Category Archives: Science & Technology

Film: A Beautiful Planet

Screenshot from the website for “A Beautiful Planet” (click to visit)

When these breathtaking views of our planet begin to fill the domed screen of an IMAX theater, filmed at the International Space Station by astronauts living there, it is difficult not to be moved. (Although the young students all around me in the theater, at Stockholm’s Natural History Museum, had no trouble not being moved. At lunch, some of them confessed to falling asleep.)

“A Beautiful Planet” begins with a simulated faster-than-light trip into the Milky Way galaxy and its hundreds of billions of stars, which underscores the absolutely non-special status of the star we know as the Sun.

But somehow, all this stellar ordinariness only enhances the planetary uniqueness of Earth — covered with glittering water and air, just warm enough for life, protected from solar radiation by a magnetic field, which reveals itself in the shimmering green curtain of the northern lights.

Familiar and unfamiliar places float by — Paris, Florida, massive lightning storms over the Congo, the enormity of the ocean, Arctic icescapes, great river deltas — and the message digs deeper and deeper into your consciousness: this planet is alive. We are part of that life.

By the end of the film, the astronauts whose pictures and voices have filled one’s head and heart have begun to speculate about whether another “Goldilocks Planet” (a planet where everything is “just right”) might host life as we know it, or at least something similar. Of course, given the vastness of space, that is very statistically probable.

But without real (as opposed to simulated) faster-than-light travel, we are not likely to find out. And until then, there is only Earth — Gaia — our spaceship, our extraordinarily beautiful home, captured in all its glory in this wonderful film.

Object: The Antikythera mechanism

The Antikythera mechanism, used in ancient Greece to predict the movements of celestial bodies. Photo: Wikipedia

The Antikythera mechanism is considered the oldest known machine for accurately predicting the future based on scientific observations and mathematical calculations — in this case, the positions of the stars, the orbit of the moon, the four-year cycle of the Olympic Games, and astrological features that were important to the Greeks.

Computer-generated reconstruction of the Antikythera mechanism’s display face. Image: Wikipedia

Discovered in an ancient shipwreck off the coast of Greece in 1902, the mechanism dates to approximately 100 BCE. A complex set of 37 gears powered the mechanism, like a clockwork, and a display face indicated when future events would occur (see the computer model reconstruction).  The knowledge of science and technology that are reflected in the Antikythera mechanism were lost to the Western world for well over a thousand years, only reappearing again in Europe during the 14th Century.

Book: Exact Thinking in Demented Times (Sigmund)

Karl Sigmund, Exact Thinking in Demented Times: The Vienna Circle and the Epic Quest for the Foundations of Science, New York, NY: Basic Books, 2017.

Sigmund tells a riveting story about the intellectual vortex of ideas and thinkers centered on Vienna in early years of the 1900s, and how those thinkers survived (or in many cases, did not survive) those years of increasing violence and persecution, climaxing with World War II.

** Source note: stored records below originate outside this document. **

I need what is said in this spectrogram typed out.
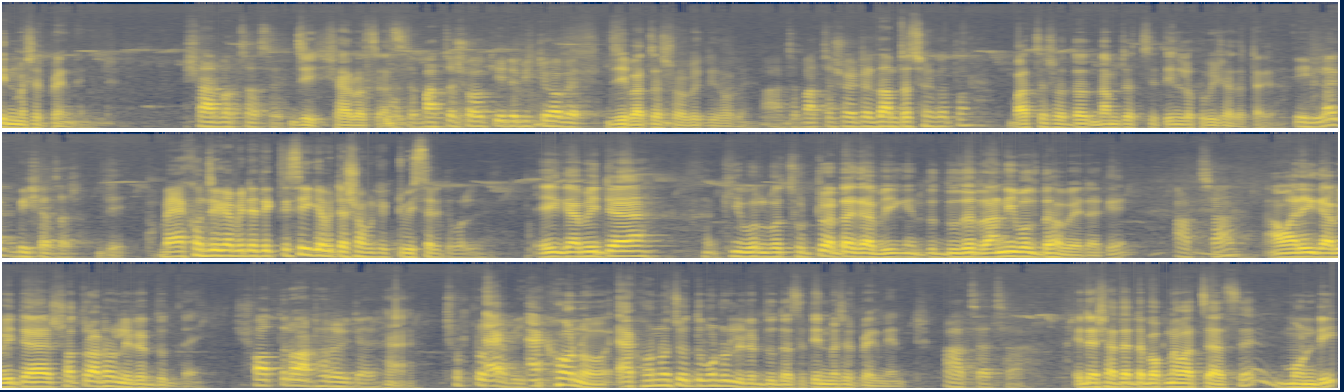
তিন মাসের প্রেগনেন্ট সার বাচ্চা আছে? জি সার বাচ্চা আছে। আচ্ছা বাচ্চা সহ কি এটা বিক্রি হবে? জি বাচ্চা সহ বিক্রি হবে। আচ্ছা বাচ্চা সহ এটার দাম চাচ্ছেন কত? বাচ্চা সহ দাম চাচ্ছে তিন লক্ষ বিশ হাজার টাকা। তিন লাখ বিশ হাজার। জি। বা এখন যে গাভিটা দেখতেছি এই গাভিটা সম্পর্কে একটু বিস্তারিত বলেন। এই গাভিটা কি বলব ছোট্ট একটা গাভী কিন্তু দুধের রানী বলতে হবে এটাকে। আচ্ছা। আমার এই গাভীটা সতেরো আঠারো লিটার দুধ দেয়। সতেরো আঠারো লিটার? হ্যাঁ। ছোট্ট গাবি এখনও এখনও চোদ্দ পনেরো লিটার দুধ আছে তিন মাসের প্রেগনেন্ট আচ্ছা আচ্ছা। এটার সাথে একটা বকনা বাচ্চা আছে মন্ডি।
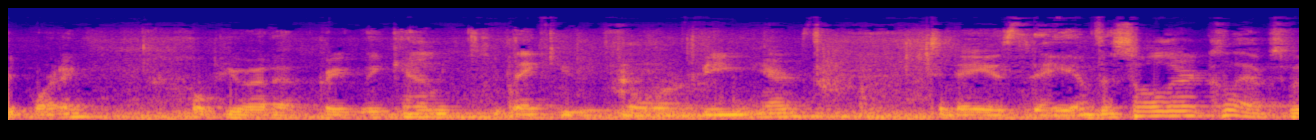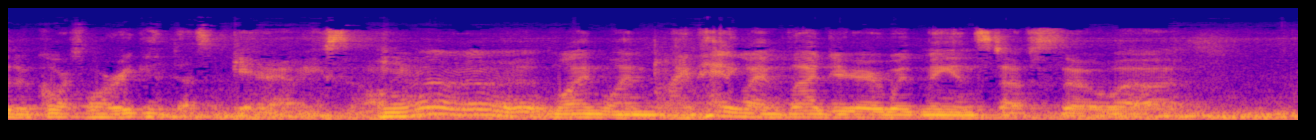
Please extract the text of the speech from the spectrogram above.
Good morning. Hope you had a great weekend. Thank you for being here. Today is the day of the solar eclipse, but of course Morrigan doesn't get any, so wine, wine, wine. Anyway, I'm glad you're here with me and stuff, so uh,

Attempting to establish firm foundations for the new “scientific worldview” was an extremely future-focused activity, not to say visionary. Participants in the Vienna Circle — overwhelmingly male — were aiming at nothing less than the intellectual reform of humanity. To an astonishing degree, when one looks at the various threads of impact that ultimately radiated out of Vienna and into the world, from the interpretation of the implications of Einstein’s breakthroughs, to the development the fundamental mathematical theory behind the design of computers, to the invention of the use of infographics for public education, and more, they succeeded.

About this Category: Science & Technology

In development.

Under the topic “Science & Technology,” you will find texts and artifacts related to these fundamental drivers of change and shapers of our future. Note that science and technology, while deeply related, are two very different things: science seeks understanding about how the universe works, while technology seeks to change how the world works. Science certainly drives change, but it does not seek to shape the future; while technology’s very purpose is to alter the present in ways that make a desired future outcome possible.